  2. Isolate Your Expectations: Clarify what you believe this behaviour provides you. Sue expected her wine ritual to offer relaxation and an escape from loneliness.
  3. Assess the Reality: Evaluate the actual impact of this behaviour on your life. Sue realised her drinking led to regret and didn't truly fulfil her needs for connection or relaxation.
  4. Develop New Strategies: Determine what skills or habits you can adopt to meet your needs more healthily. For Sue, this involved seeking out social activities or hobbies that offered interesting companionship and a life beyond work.

These steps apply to all of us trapped in a trade-off with the secondary gains of unhelpful behaviours. 

By following these steps, you can start to untangle yourself from habits that offer fleeting rewards yet detract from your overall well-being and fulfilment.

Takeaway and Summary:

If some of your behaviours confuse you or appear to cause direct or indirect harm, reflect honestly on what your secondary gains may be.

What keeps you invested in outdated or unhelpful behaviour (low expectations, laziness, fear, or rebelliousness)?

What are the perceived secondary gains of your unhelpful behaviour (e.g., avoiding failure, rejection or discomfort)?

What are the consequences of not challenging these habits (e.g., frustration, confusion, distress)? 

What would be the Big Domino (compelling change) for your longer-term development (a new skill to learn or activity to undertake)?

Understanding and reflecting on your underlying desires will help you transcend impulsive behaviours. 

These behaviours often offer immediate, yet deceptive, benefits (secondary gains), yet this misleading temporary solace often masks our actual needs. 
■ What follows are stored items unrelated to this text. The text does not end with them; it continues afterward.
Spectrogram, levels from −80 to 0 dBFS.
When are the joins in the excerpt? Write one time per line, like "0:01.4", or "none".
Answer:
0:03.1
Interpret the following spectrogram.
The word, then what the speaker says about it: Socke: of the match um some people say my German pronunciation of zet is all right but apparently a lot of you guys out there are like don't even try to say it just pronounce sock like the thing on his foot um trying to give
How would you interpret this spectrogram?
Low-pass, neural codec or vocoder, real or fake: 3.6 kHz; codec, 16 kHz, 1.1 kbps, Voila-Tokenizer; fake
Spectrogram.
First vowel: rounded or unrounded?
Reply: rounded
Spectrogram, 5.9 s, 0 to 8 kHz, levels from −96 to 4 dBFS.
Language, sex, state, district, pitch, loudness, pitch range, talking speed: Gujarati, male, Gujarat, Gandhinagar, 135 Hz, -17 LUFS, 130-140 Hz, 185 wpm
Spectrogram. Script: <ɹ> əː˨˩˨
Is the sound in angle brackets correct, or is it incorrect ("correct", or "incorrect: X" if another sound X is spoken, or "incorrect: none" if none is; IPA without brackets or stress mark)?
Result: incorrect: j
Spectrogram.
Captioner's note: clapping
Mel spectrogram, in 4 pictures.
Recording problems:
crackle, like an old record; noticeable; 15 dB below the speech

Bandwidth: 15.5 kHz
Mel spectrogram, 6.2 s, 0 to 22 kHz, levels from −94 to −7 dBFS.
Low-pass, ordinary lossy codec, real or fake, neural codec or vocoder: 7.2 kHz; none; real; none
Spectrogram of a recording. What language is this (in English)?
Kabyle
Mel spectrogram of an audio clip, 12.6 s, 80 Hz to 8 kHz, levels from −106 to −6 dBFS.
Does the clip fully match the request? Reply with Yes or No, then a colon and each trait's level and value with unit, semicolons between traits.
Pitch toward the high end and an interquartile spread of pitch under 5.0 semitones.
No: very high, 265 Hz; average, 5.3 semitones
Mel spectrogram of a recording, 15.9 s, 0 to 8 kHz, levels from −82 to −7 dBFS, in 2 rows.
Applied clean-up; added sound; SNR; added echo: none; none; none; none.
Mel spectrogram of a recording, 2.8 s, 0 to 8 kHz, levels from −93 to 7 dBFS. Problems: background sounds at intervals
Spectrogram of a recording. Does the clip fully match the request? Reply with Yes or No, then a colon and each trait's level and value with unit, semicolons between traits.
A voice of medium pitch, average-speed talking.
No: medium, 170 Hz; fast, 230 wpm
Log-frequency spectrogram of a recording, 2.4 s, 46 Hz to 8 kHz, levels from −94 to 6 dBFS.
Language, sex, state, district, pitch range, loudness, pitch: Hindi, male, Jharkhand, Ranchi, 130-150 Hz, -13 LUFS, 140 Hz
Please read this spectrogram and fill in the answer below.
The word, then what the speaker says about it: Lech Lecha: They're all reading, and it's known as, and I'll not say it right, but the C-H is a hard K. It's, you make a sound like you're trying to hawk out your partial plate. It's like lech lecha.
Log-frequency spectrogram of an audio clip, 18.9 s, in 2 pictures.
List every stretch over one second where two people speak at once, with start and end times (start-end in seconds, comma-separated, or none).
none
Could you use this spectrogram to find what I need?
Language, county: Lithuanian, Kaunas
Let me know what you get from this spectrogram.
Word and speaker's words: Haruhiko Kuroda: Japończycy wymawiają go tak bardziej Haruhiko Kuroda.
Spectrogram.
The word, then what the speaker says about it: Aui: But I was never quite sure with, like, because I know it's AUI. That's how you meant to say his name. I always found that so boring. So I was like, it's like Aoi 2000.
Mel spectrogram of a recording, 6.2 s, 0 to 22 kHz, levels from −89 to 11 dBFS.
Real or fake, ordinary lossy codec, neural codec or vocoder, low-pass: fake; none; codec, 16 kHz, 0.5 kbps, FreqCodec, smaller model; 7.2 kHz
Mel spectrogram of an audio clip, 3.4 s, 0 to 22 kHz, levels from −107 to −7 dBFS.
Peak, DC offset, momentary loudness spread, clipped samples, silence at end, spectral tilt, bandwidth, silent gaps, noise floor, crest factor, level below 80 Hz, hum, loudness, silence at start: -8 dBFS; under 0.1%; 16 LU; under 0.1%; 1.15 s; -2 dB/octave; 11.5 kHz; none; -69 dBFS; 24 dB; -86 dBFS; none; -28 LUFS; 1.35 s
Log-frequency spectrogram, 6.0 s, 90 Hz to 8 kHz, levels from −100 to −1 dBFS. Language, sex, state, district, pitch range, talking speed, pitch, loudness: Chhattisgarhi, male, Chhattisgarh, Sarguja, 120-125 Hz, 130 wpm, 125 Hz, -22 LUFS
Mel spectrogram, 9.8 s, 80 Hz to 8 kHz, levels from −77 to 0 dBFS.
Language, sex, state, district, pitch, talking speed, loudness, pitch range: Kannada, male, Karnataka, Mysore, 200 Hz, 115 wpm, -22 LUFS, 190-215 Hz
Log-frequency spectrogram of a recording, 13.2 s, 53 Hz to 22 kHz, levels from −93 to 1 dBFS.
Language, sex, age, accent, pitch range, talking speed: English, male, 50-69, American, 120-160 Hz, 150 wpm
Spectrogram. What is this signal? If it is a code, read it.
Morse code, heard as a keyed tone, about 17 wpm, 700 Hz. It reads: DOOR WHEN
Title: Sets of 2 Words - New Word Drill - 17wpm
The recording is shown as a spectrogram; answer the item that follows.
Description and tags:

By identifying these hidden motivations, you can see beyond the allure of quick fixes and work towards addressing your needs healthily.